Chris – Free the Robots – Alfaro tipped us off on this dude from California named Co. Fee. After we checked out some of his beats online we basically went mad, especially his track Spark Plug blew us out of our shoes. The same for the rest of his tracks; never heard samples and clever beats transformed into little auditive stories. We hooked up and talked about the drive behind his producing, My Hollow Drum and his favorite movies. Give it up for Co. Fee!
Alright, first question. Where do you catch your inspiration, do you have any role models you look up to?
I get inspired by a lot of visual art, mostly illustrators and photographers. I always enjoy checking out an artist blog or book and noticing how they created their own world. There’s a folder I have filled with all the art I find online that I go to whenever I need to get myself inspired.
I grew up on 90’s hiphop also, so that’s a large source of inspiration. Beastie Boys, A Tribe Called Quest and Wu-Tang are the 3 most important groups for me, almost everything that I listen to stemmed from out their influence.
You’re part of My Hollow Drum, is it important for you to be a part of a creative community?
Very important. Once the crew started it just made creating music and doing mixes even more fun for all us, because now there was a group of people we could all share our ideas with.
Is that when your love for producing began to grow?
Definitely. After I joined, I really wanted to step up my production to keep up with everyone else in the crew, heavily influenced by all of those guys.
Tell us something about the software and hardware you’re using.
I used Reason 2.5 all the way up until last year, I then upgraded to 4, and then to 7 most recently. I use it because I’m so used to it now and there’s so much on there. You can really make any genre of music on it if you really want to.
I also had a SP 303; that was a lot of fun to use, but I messed it up pretty bad trying to repair it myself.
We know that you’re a big fan of J Dilla. Can you pick you all-time favorite Dilla track? And what makes Dilla’s work so special for you?
Dilla switched his style up quite a bit and I always think it’s amazing when an artist does that, he sounded like a completely different producer every few years. I also feel like even in every phase he was in, anyone could get into his music, it was accessible but still very raw and soulful.

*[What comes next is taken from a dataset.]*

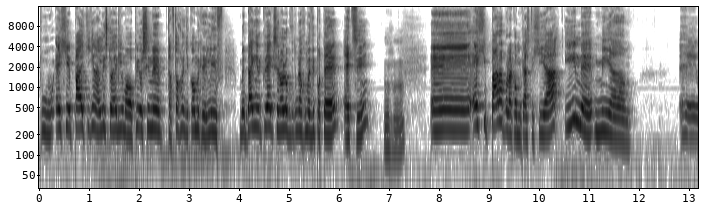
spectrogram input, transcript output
που έχει πάει εκεί για να λύσει το έγκλημα, ο οποίος είναι ταυτόχρονα και comic relief, με Daniel Craig σε ρόλο που δεν τον έχουμε δει ποτέ, έτσι. Ε, έχει πάρα πολλά κομικά στοιχεία. Είναι μία ε,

My favorite track would probably be Verbal Clap, the beat he did for De La Soul. That was my favorite Dilla era; around the time he put out ‘Ruff Draft’.
What made you pursue music instead of film?
I didn’t really think about it too much, once I figured out how to make beats I got so obsessed with it. I didn’t leave a lot of room in my head for anything else, I remember I just started college around that time too and my grades were terrible because I kept missing classes haha. Also, I just enjoyed the whole process of making music way more than the screenwriting process.
What’s the last movie you’ve seen that somehow made an impact on you?
‘El Topo’ definitely tripped me out in a good way. I was kind of late in getting into Alejandro Jadarowsky films, but yeah he’s a genius, really psychedelic stuff.
Tell us about three movies that somehow inspired you.
Kill Bill vol. 1. I could put any of Tarantinos films in here honestly, but I’ll just say this one, felt like he combined all of his influences the best way in this. I usually hear how it’s a bad thing to have too many influences but he proved otherwise to me with this movie.
Goodfellas. The whole thing is pitch perfect from the dialogue, soundtrack, editing etc. I lost count on how many times I’ve seen it. I own it, but whenever its on TV I still watch the whole thing
Being John Malkovich. The whole concept was so weird and fun to watch play out. When I was getting into screenwriting, Charlie Kaufman was my main influence. I’m still a big fan of his work actually, and I’ve always been a big fan of everything Spike Jonze does.
If you had the option to fully re-do a soundtrack of choice, which movie would you choose?
Raiders of the Lost Ark. A lot of the music that I find while digging for samples would fit perfect in there, plus it would be fun to score an adventure film like that.
Imagine yourself in the middle of a zombie apocalypse. Which object in your studio would be your weapon of choice?
Damn, thats a good one! I have this wooden samurai sword my cousin gave me, it probably would take a lot of work for it to do much damage, but I figured it would be cool to use it as a weapon for once. My broken 303 has some sharp edges on it, so that one could help too.
Do you have any brand or person in mind whom you really like to collaborate with?
It would be crazy to work in the studio with Rick Rubin and see exactly how he produces an album.
'I also had a SP 303; that was a lot of fun to use, but I messed it up pretty bad trying to repair it myself.'
Imagine your house on fire, what are the few things you just can’t leave behind?
Laptop, this rare K. Frimpong vinyl, and if my hands aren’t full my George Foreman Grill.
What’s coming up in the future?
I was working on my album for a while, so I’m looking forward to finally putting it out this year. Also, more shows in the near future.